By Prof. Orla Sheils
Here we go again. Another summer beckons. Another set of Leaving Certificate results. And for 60,000 students, another delay.
From the perspective of someone with responsibility for planning and scheduling a new academic year, there may well be many reasons for a fourth consecutive year of delayed Leaving Cert results. But there is no excuse.
We all know what has happened. Traditionally, exam results in Ireland were released in mid-August, allowing the College term – for those who were headed that way, to start in September.
But for the past three years, and initially in response to the COVID-19 pandemic, results have been delayed until early September. For thousands of students, this has meant a major delay in moving on to the next stage of their education or their first steps towards a career.
This year promises more of the same. Education Minister Norma Foley has said her best estimate for the 2023 results is early September.
The impact goes far beyond inconvenience.
Student life is about so much more than attending lectures. After the necessary lockdowns of the past years, it has never been more important for students to have an immersive experience. But in the past few years, we have watched students struggle more than ever before to find suitable accommodation close to their place of study, so they can have a semblance of normal student life. For incoming first-years, the late arrival of Leaving Cert results narrows down their already scant choices in an oversubscribed accommodation market.
As a result, many students are simply forced to commute long distances or try to strategically select days each week when they will attend in-person teaching. Meanwhile, students who have opted to study abroad are told the late release of their results will jeopardise any putative offers they may have received, piling anxiety onto an already tumultuous time in their lives.
Coupled with the misalignment of the uplift given to Leaving Cert students’ marks compared with those who take A-levels, the delay has contributed to a drop in numbers of students being attracted to Dublin from Northern Ireland.
This may all have once felt like an inevitable consequence of the pandemic, but the novelty has long since worn off. Students and universities alike have been left frustrated and hugely discommoded.
Yes we have heard all the reasons. There are difficulties with recruiting examiners, there is ongoing work needed to reform the Leaving Certificate, there’s a need to hold a second sitting of the examination for the small number of students who for very valid reasons - such as ill-health or bereavement - cannot attend at the scheduled time.
But is there really a compelling case to hold off releasing any results until the second sitting results have been entered into the system?
A small number of students have always missed the exams for good reason. Colleges and universities have worked with such students to make accommodations for them. There is no reason to believe this cannot continue.
Of course, it is important to provide stability and predictability for students as we transition from the pandemic era. And it is sensible to allow comparison with results from previous years thereby avoiding any ‘cliff edge’ that might arise from a return to traditional exam settings.
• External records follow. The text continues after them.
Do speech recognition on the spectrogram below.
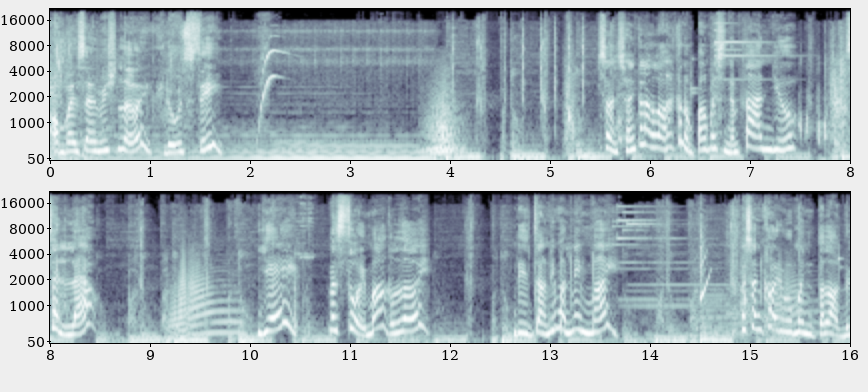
เอาเป็นแซนด์วิชเลย ดูสิ ส่วนฉันกำลังรอให้ขนมปังเป็นสีน้ำตาลอยู่ เสร็จแล้ว เย้ มันสวยมากเลย ดีจังที่มันไม่ไหมเพราะฉันคอยดูมันอยู่ตลอดเว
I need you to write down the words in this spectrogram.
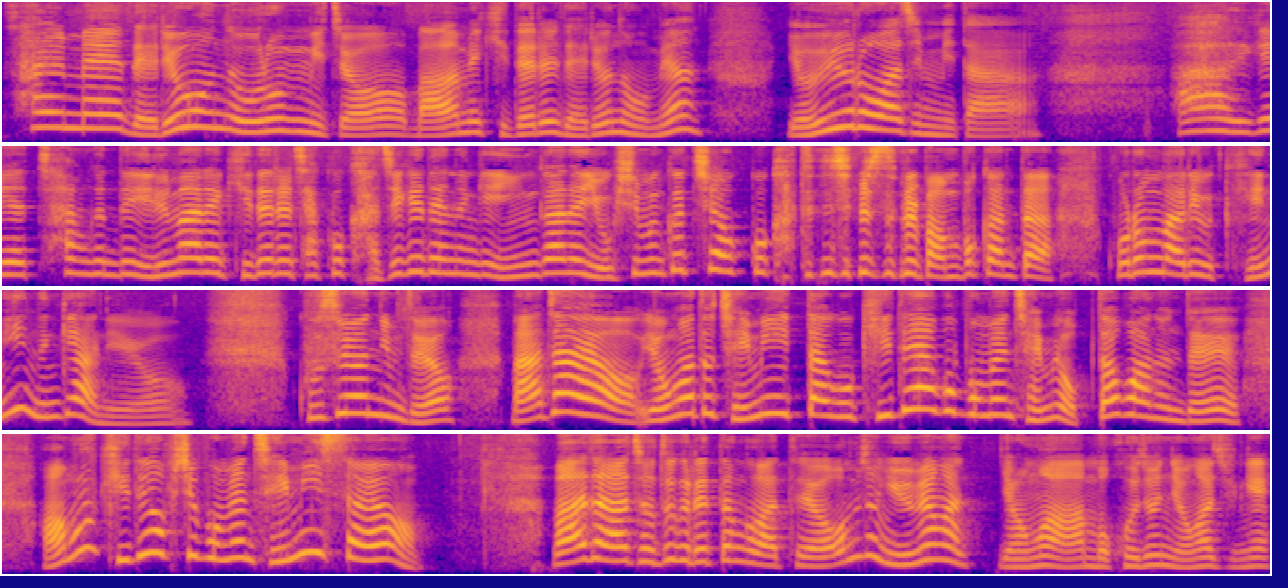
삶의 내려온 오름이죠. 마음의 기대를 내려놓으면 여유로워집니다. 아, 이게 참, 근데 일말의 기대를 자꾸 가지게 되는 게 인간의 욕심은 끝이 없고 같은 실수를 반복한다. 그런 말이 괜히 있는 게 아니에요. 구수연 님도요. 맞아요. 영화도 재미있다고 기대하고 보면 재미없다고 하는데 아무 기대 없이 보면 재미있어요. 맞아. 저도 그랬던 것 같아요. 엄청 유명한 영화, 뭐 고전 영화 중에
However it is difficult to understand why the inclusion of a small number of additional marks could meaningfully affect the smoothing algorithm.
In short, it is difficult to pinpoint an excuse for the ongoing delay that justifies the enormous disruption to students’ progression beyond second level education.
From a logistical perspective, the delay means colleges and universities once again face organising a staggered start to the academic year.
Existing students now typically start their studies a full two weeks before the incoming first years. There is no space or time to deliver an in-depth induction for incoming students transitioning to third level education. They face the prospect of jumping aboard a train that has already left the station.
In situations where modules are typically taught to multiple classes or years, lecturers are faced with the logistical challenge of parallel sets of timetables. Teaching for first years must be condensed for their first semester; material is either omitted or piled on top of an already crowded curriculum. This is far from an ideal introduction to further or higher education. We have strong indications that progression rates for first years have been affected.
Ever before this delay, we in Ireland had the latest release of “exit examinations” in Europe. Most countries’ results were in before mid-July. And they have already returned to pre-Covid timelines. Irish students are thus seriously disadvantaged if they want to travel for their studies. Quite simply, they are losing opportunities to study abroad.
Equally, for overseas students wishing to travel to Ireland, many have already accepted firm offers in other countries by the time the Leaving Cert results are issued and processed. Colleges and universities rely on the income these students bring in the absence of sufficient core funding to cover the costs of course delivery.
But that is a gripe for another day.
The point is this: the Leaving Certificate is not an end in itself. It is a means to end. It is a bridge to further and higher education or to the world of work.
I think, this summer, we need to ask ourselves: do we want to once again hold our young people back, or can we let them take flight?